The Fourth Circuit granted en banc rehearing of the panel decision. At the en banc oral argument on September 15, however, the judges appeared sharply divided over what standard should govern the FCA’s scienter requirement. The en banc court’s decision reflects that division. With the judges evenly split (seven to seven) over whether to affirm or reverse the district court’s decision, the en banc court issued a summary order vacating the panel decision and affirming the district court “by an equally divided court.” 

As a result of the en banc court’s decision, it is now an open question whether or how Safeco applies to FCA claims in the Fourth Circuit. The Supreme Court is currently considering two petitions for certiorari asking it to decide whether Safeco applies to the FCA, including one on which it has requested the Solicitor General’s views.

Our Take: The en banc Fourth Circuit’s decision reflects the disagreement that currently exists over how to apply the FCA’s scienter requirement. The decision may make the Supreme Court more likely to grant one or both of the pending certiorari petitions raising that question.

4. Government creates COVID-19 fraud “Strike Force” teams

Overview: On September 14, the Department of Justice announced the existence of three “Strike Force teams created to enhance the Department’s existing efforts to combat and prevent COVID-19 related fraud.”

The Announcement: The new Strike Force teams are part of DOJ’s COVID-19 Fraud Enforcement Task Force, which Attorney General Merrick Garland established in May 2021. The “criminal and civil enforcement efforts” carried out by the COVID-19 task force, the government announced, “have resulted in criminal charges against over 1,500 defendants with alleged losses exceeding $1.1 billion; the seizure of over $1.2 billion in relief funds; and civil investigations into more than 1,800 individuals and entities for alleged misconduct in connection with pandemic relief loans totaling more than $6 billion.”

The Strike Force teams will be based in Miami, Baltimore, Los Angeles, and Sacramento and will be composed of prosecutors and agents from a large number of federal agencies. These teams, according to Attorney General Garland, “will build on the Department’s historic enforcement efforts to deter, detect, and disrupt pandemic fraud wherever it occurs.”

Our Take: As we have discussed, COVID-19 fraud has been an enforcement priority for the government. The creation of these Strike Force teams indicates that the government intends to continue aggressively pursuing allegations of COVID-19 fraud.

In the News:

Pharmaceutical manufacturer agrees to pay $7.9 million to settle allegations of Medicare fraud. On September 15, the government announced a $7.9 million settlement with Akorn Operating Company.
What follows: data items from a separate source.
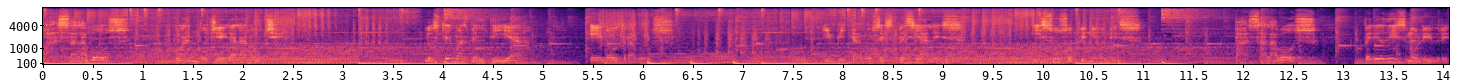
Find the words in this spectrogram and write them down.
Pasa la voz cuando llega la noche. Los temas del día en otra voz. Invitados especiales y sus opiniones. Pasa la voz. Periodismo libre.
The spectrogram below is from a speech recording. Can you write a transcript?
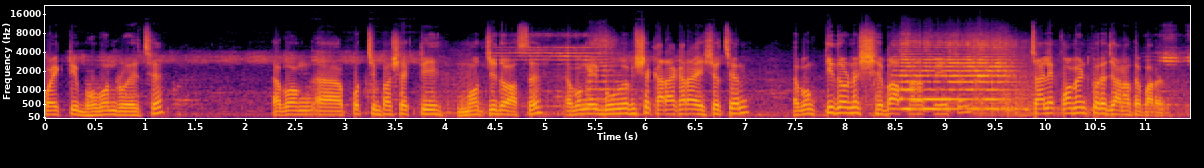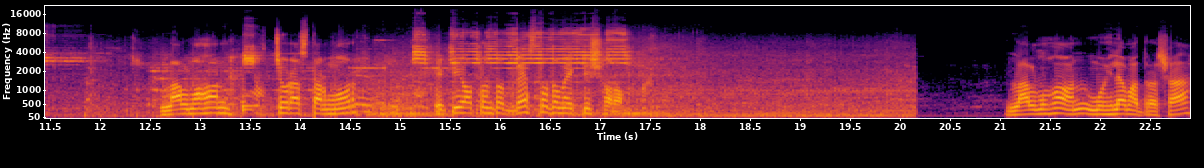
কয়েকটি ভবন রয়েছে এবং পশ্চিম পাশে একটি মসজিদও আছে এবং এই ভূমি অফিসে কারা কারা এসেছেন এবং কি ধরনের সেবা আপনারা পেয়েছেন, চাইলে কমেন্ট করে জানাতে পারেন। লালমোহন চৌরাস্তার মোড়, এটি অত্যন্ত ব্যস্ততম একটি সড়ক। লালমোহন মহিলা মাদ্রাসা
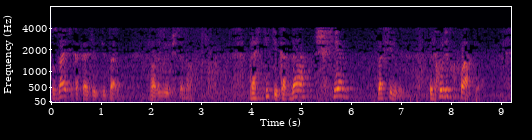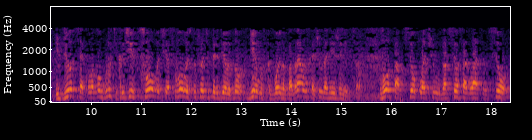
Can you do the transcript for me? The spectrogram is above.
то знаете, какая здесь деталь важнее учителя? Простите, когда Шхем, насильник, приходит к папе и бьет себя кулаком в грудь и кричит, сволочь, я сволочь, ну что теперь делать? Ну, девушка больно понравилась, хочу на ней жениться. Вот там, все плачу, на все согласен, все.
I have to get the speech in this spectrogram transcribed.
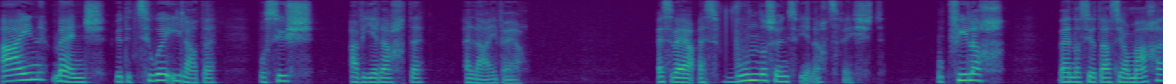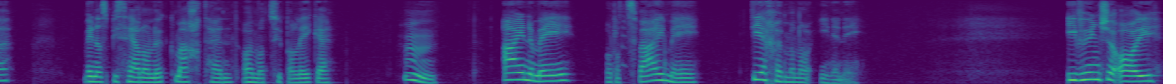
ein Mensch würde zu einladen, wo sonst an Weihnachten allein wäre. Es wäre ein wunderschönes Weihnachtsfest. Und vielleicht, wenn ihr es ja das Jahr machen, wenn ihr es bisher noch nicht gemacht habt, euch mal zu überlegen, hm, eine mehr oder zwei mehr, die können wir noch reinnehmen. Ich wünsche euch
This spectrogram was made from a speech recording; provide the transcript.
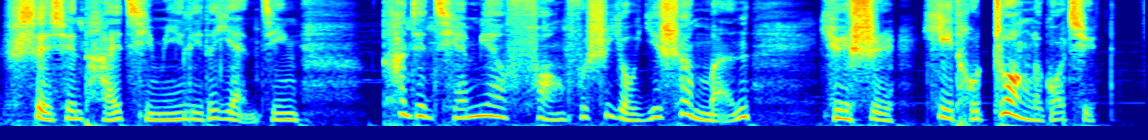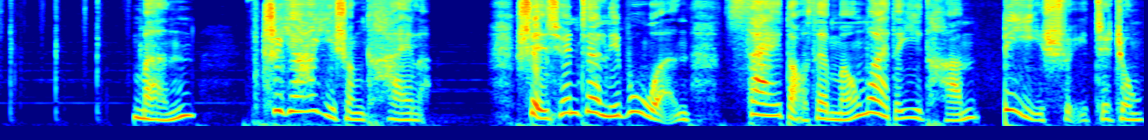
沈轩抬起迷离的眼睛。看见前面仿佛是有一扇门，于是一头撞了过去。门吱呀一声开了，沈轩站立不稳，栽倒在门外的一潭碧水之中。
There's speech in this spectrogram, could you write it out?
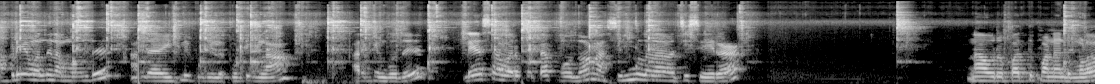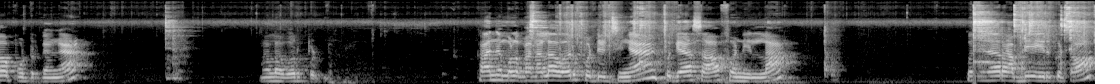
அப்படியே வந்து நம்ம வந்து அந்த இட்லி பொடியில் கொட்டிக்கலாம். அரைக்கும்போது. லேசாக வறுப்பட்டால் போதும். நான் சிம்மில் தான் வச்சு செய்கிறேன் நான் ஒரு பத்து பன்னெண்டு மிளகா போட்டிருக்கேங்க. நல்லா வறுப்பட்டு காஞ்ச மிளகா நல்லா வறுப்பட்டுடுச்சுங்க இப்போ கேஸ் ஆஃப் பண்ணிடலாம். கொஞ்சம் நேரம் அப்படியே இருக்கட்டும்.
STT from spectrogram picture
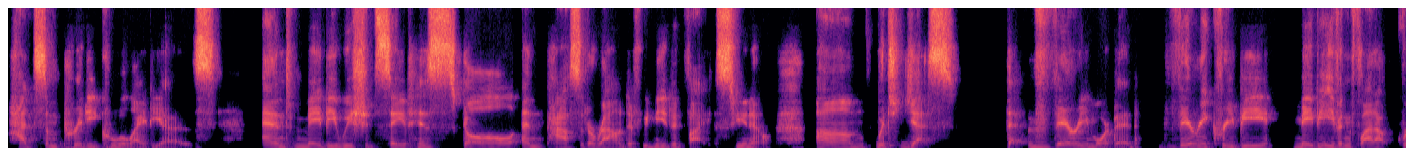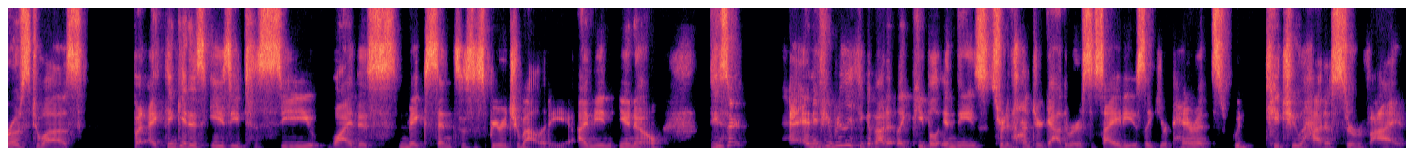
had some pretty cool ideas. And maybe we should save his skull and pass it around if we need advice, you know? Um, which, yes, that very morbid, very creepy, maybe even flat out gross to us. But I think it is easy to see why this makes sense as a spirituality. I mean, you know, these are and if you really think about it, like people in these sort of hunter gatherer societies, like your parents would teach you how to survive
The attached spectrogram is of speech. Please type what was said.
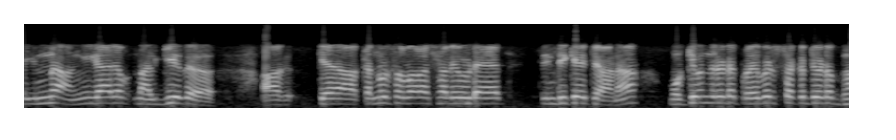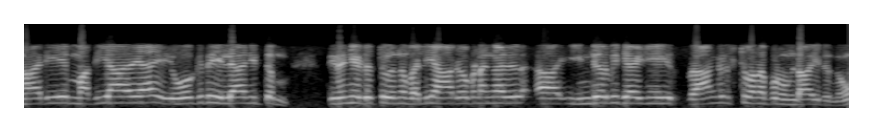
ഇന്ന് അംഗീകാരം നൽകിയത് കണ്ണൂർ സർവകലാശാലയുടെ സിൻഡിക്കേറ്റ് ആണ്. മുഖ്യമന്ത്രിയുടെ പ്രൈവറ്റ് സെക്രട്ടറിയുടെ ഭാര്യയെ മതിയായ യോഗ്യതയില്ലാഞ്ഞിട്ടും തിരഞ്ഞെടുത്തു എന്ന് വലിയ ആരോപണങ്ങൾ ഇന്റർവ്യൂ കഴിഞ്ഞ് റാങ്ക് ലിസ്റ്റ് വന്നപ്പോൾ ഉണ്ടായിരുന്നു.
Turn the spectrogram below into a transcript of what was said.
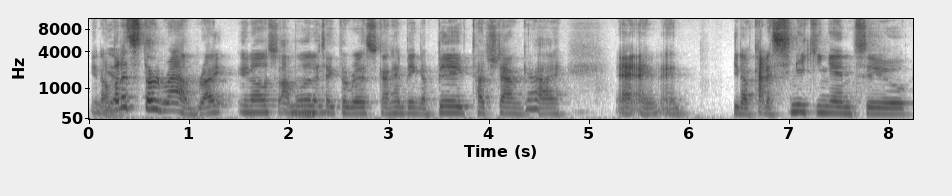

The government alleged that Akorn had defrauded Medicare by submitting reimbursement requests for generic drugs that had lost their eligibility for Medicare coverage.

Government announces first FCA settlement with Paycheck Protection Program (PPP) lender. On September 13, the government announced a $18,673.50 settlement with a Paycheck Protection Program lender accused of processing a PPP loan on behalf of an ineligible customer. The government stated that the settlement “is believed to be the nation’s first settlement with a PPP lender pursuant to the False Claims Act.”

Jeffrey S. Bucholtz is a partner on the Appellate, Constitutional and Administrative Law team in the Washington, D.C. office of King & Spalding LLP, Amy Bentsen Boring is a partner in the Special Matters and Government Investigations Group in the firm’s Atlanta office, and Matthew V.H. Noller is a senior associate in the Trial and Global Disputes Practice Group in the firm’s San Francisco office.